Soon, Frank began working with Red Allen, the start of a musical collaboration which was to last many years. They organized a bluegrass band with Noah Crase on banjo, which performed in the Dayton area for some time. Frank later moved to Detroit, where he played with Jimmy Martin for about a year, until he left Detroit to organize his own band. At this time, Frank was beginning to write and record original bluegras material, most notably the classic instrumental "New Camptown Races".

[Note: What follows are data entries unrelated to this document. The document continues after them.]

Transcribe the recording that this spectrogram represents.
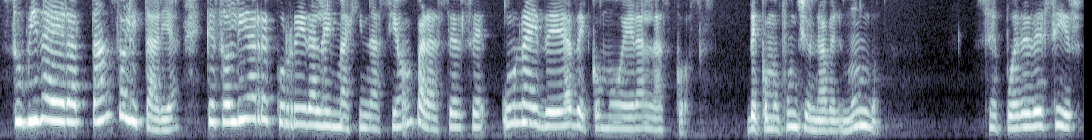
Su vida era tan solitaria que solía recurrir a la imaginación para hacerse una idea de cómo eran las cosas, de cómo funcionaba el mundo, se puede decir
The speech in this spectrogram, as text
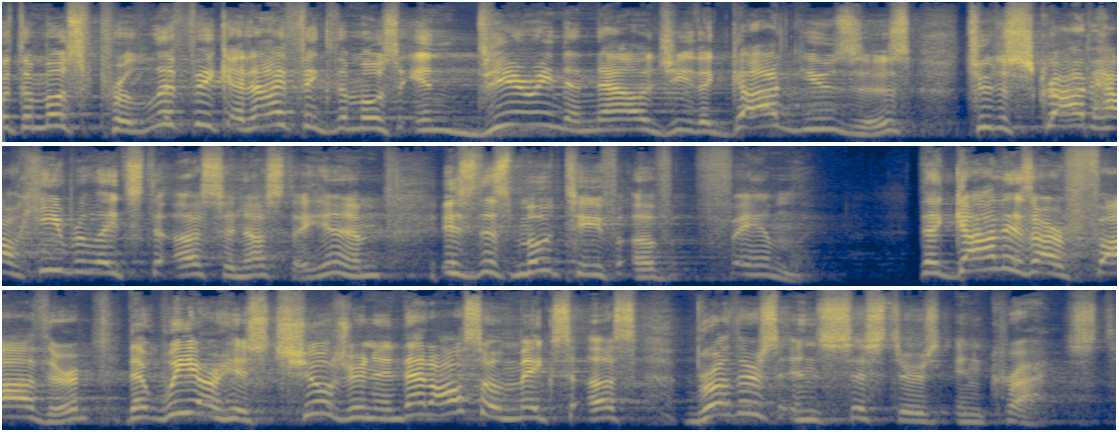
But the most prolific and I think the most endearing analogy that God uses to describe how he relates to us and us to him is this motif of family. That God is our father, that we are his children, and that also makes us brothers and sisters in Christ.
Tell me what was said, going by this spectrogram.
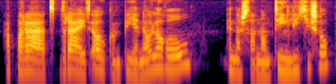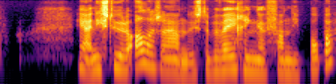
apparaat draait ook een pianola-rol. En daar staan dan tien liedjes op. Ja, en die sturen alles aan. Dus de bewegingen van die poppen.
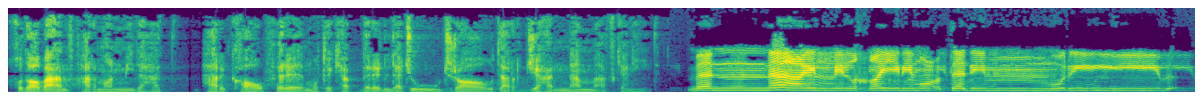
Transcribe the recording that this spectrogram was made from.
خداوند فرمان می‌دهد هر کافر متکبر لجوج را در جهنم افکنید. مناع للخیر معتد مریب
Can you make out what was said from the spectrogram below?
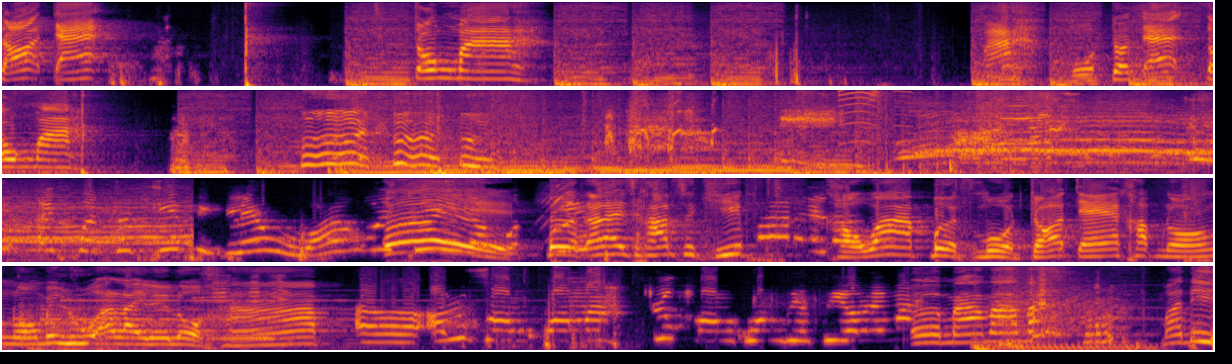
จอแจ๊ะจงมา มาโหมดจอแจ๊ะจงมาเฮ้ย อีกแล้วเหรอวะโอ้เฮ้ยพี่อย่าเปิดอะไรครับสคริปต์เขาว่าเปิดโหมดจอแจ๊ะครับน้องน้องไม่รู้อะไรเลยเหรอครับ เออเอาลูกซองควงมา ลูกซองควงเพียวๆเลยมั้ยเออมามามามาดิ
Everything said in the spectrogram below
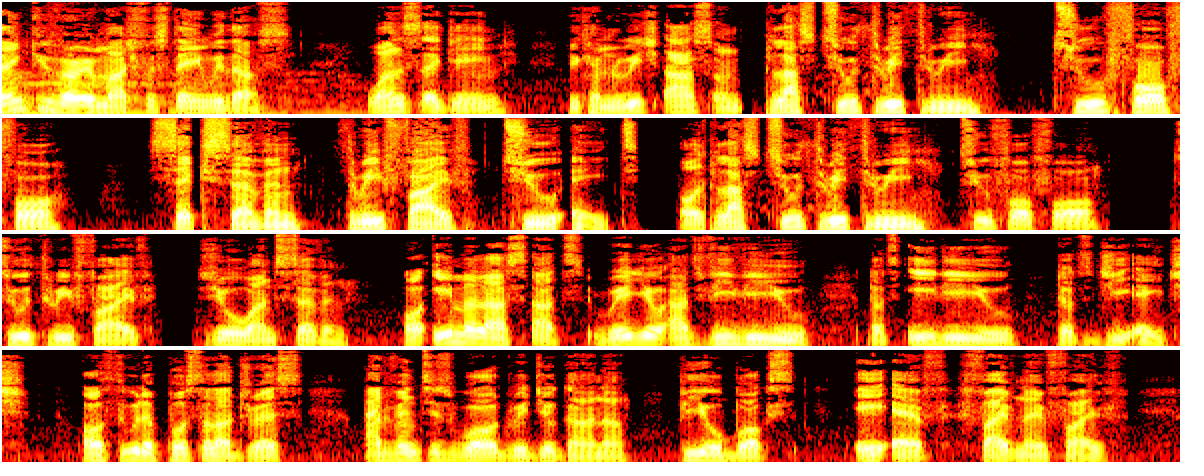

In the late 1950's, Frank worked briefly with the Stanley Brothers. In the early 1960's, Frank moved to Washington, D.C., where he was joined again by Red Allen. The two performed in clubs and on WDON radio in Wheaton, Maryland, and recorded a classic LP for Folkways. During the mid-to-late 1960's, Frank was a member of the Greenbriar Boys, playing several times at Carnegie Hall.